Nobody spends a dollar more carefully than the person who earned it. Contrast that to the notoriously irresponsible fiscal habits of governments, which function by spending other people’s money. Which raises the question: Is it wise to mandate government financial imprudence by statute?
That is exactly what the state of Florida has done. As of July 1, Tallahassee is required to grant preferences to in‐state companies when considering bids to procure commodities and finished goods. Some recommend extending these preferences to the procurement of services, as well. While directives like these may be well‐intentioned, they are also perilously shortsighted.
A sort of tribal instinct to insulate “our” markets, protect “our” businesses, and prevent “our” resources from leaking into other jurisdictions may be understandable — particularly in tough economic times.
But when we artificially reduce the size of markets by law or regulation or some arbitrary boundary, we reduce the scope for specialization, competition and economies of scale, which are the ingredients of value and wealth creation, economic growth and increased living standards.
Only a rudimentary understanding of supply and demand is needed to see that limiting competition for state procurement only ensures that Floridians will get a smaller bang for their tax bucks. If there are fewer eligible bidders, projects will cost more, take longer to complete, and suffer from lower quality. Mandatory in‐state preferences will drive up the costs of all of Florida’s procurement, reducing the state’s capacity to meet its obligations without raising current tax rates or issuing more debt.

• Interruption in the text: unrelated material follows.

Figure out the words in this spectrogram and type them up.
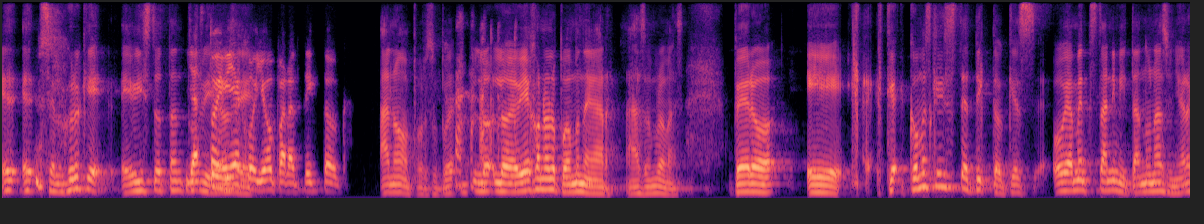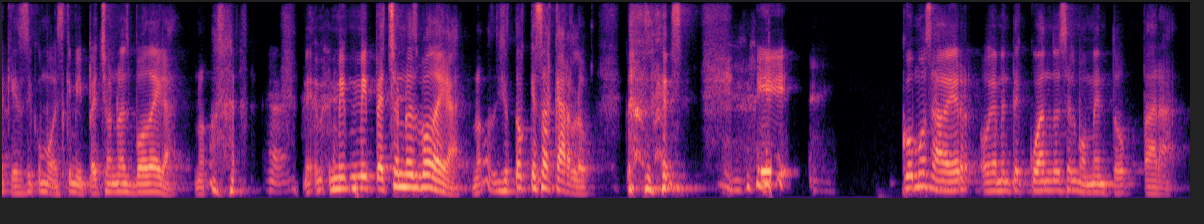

Residents may see some Florida companies winning contracts from the state, hiring workers, and generating local economic activity. And that may compel them to hail the in‐state preference program a success. But what will be less visible — but every bit as real — are the contracts denied numerous other companies because the state’s resources have been stretched and depleted to satisfy the in‐state preference rules.
Some companies may thrive, but the real value of Florida’s state budget — the products and services it can afford — will decline.
As individuals spending their own money, most Floridians seek to maximize value. That often means shopping for groceries at a national supermarket chain instead of the local bodega, or patronizing The Home Depot instead of the hardware store on Main Street, or visiting the Hair Cuttery instead of some chic salon in a fancy shopping center.
Shouldn’t Floridians expect the state to spend their tax dollars with a similar eye toward value? If not, would they also acquiesce to a law requiring they purchase only products and services from Florida?
The new in‐state procurement preferences favor the interests of Floridians as producers and service providers over their interests as consumer and taxpayers. That sort of intervention is unfair to nonproducers and opens the door wider to political favoritism and crony capitalism.
Beyond the moral case against in‐state preferences is the well‐established fact that widening the circle of people with whom we transact — including across state borders — brings lower prices, greater variety and better quality, and it allows consumers and businesses to reap the benefits of innovation, specialization, and economies of scale that larger markets afford.
Florida is not the first state to tilt its procurement process in favor of local companies. It is merely the latest to succumb to this populist economic mirage.